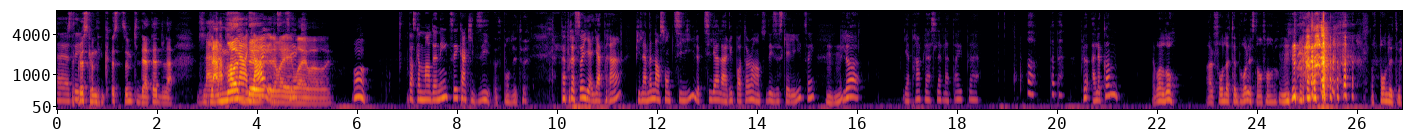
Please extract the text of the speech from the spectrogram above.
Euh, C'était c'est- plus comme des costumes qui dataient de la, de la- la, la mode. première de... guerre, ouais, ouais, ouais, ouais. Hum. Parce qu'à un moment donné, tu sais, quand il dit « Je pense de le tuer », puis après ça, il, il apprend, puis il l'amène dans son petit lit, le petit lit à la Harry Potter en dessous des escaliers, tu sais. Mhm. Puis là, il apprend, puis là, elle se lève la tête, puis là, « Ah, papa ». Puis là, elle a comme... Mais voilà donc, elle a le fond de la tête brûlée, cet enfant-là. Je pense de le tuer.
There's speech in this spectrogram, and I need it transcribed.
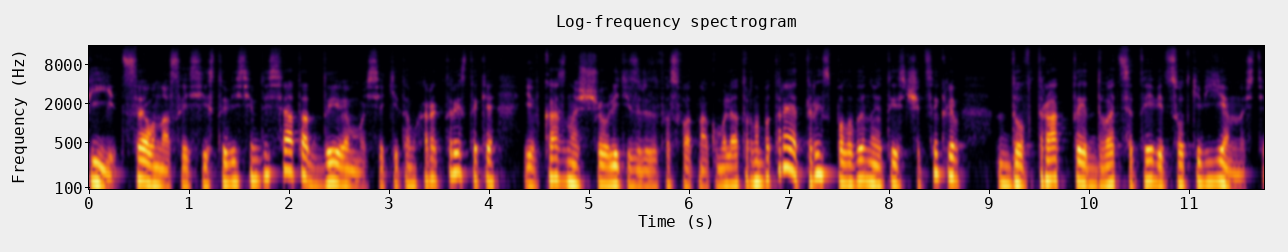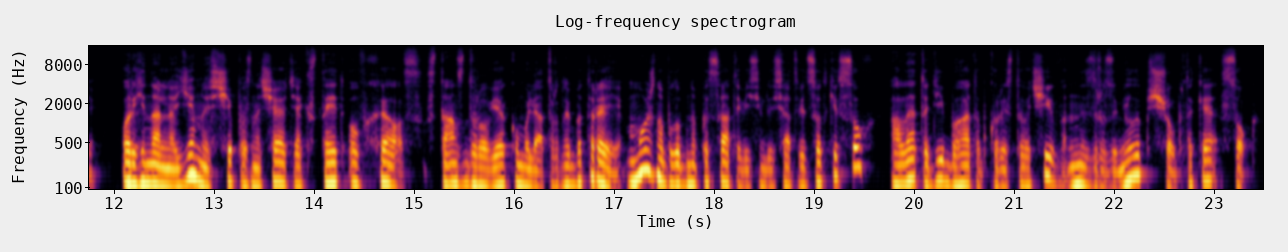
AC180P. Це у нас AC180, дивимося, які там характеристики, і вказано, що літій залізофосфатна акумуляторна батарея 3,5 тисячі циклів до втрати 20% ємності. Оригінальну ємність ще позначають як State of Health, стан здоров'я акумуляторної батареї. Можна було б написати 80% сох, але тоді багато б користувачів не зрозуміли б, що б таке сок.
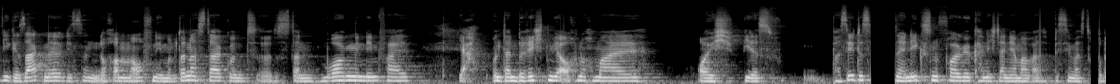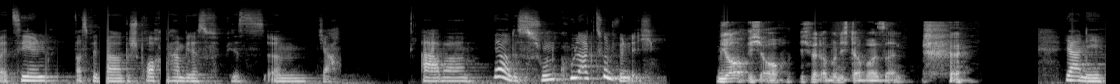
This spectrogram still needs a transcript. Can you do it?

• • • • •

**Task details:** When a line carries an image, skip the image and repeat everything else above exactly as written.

**Answer:**
Please extract the text of the speech from the spectrogram above.
Euh, C'était c'est- plus comme des costumes qui dataient de la, de la- la, la mode. première de... guerre, ouais, ouais, ouais, ouais. Hum. Parce qu'à un moment donné, tu sais, quand il dit « Je pense de le tuer », puis après ça, il, il apprend, puis il l'amène dans son petit lit, le petit lit à la Harry Potter en dessous des escaliers, tu sais. Mhm. Puis là, il apprend, puis là, elle se lève la tête, puis là, « Ah, papa ». Puis là, elle a comme... Mais voilà donc, elle a le fond de la tête brûlée, cet enfant-là. Je pense de le tuer.
There's speech in this spectrogram, and I need it transcribed.
AC180P. Це у нас AC180, дивимося, які там характеристики, і вказано, що літій залізофосфатна акумуляторна батарея 3,5 тисячі циклів до втрати 20% ємності. Оригінальну ємність ще позначають як State of Health, стан здоров'я акумуляторної батареї. Можна було б написати 80% сох, але тоді багато б користувачів не зрозуміли б, що б таке сок.
This spectrogram still needs a transcript. Can you do it?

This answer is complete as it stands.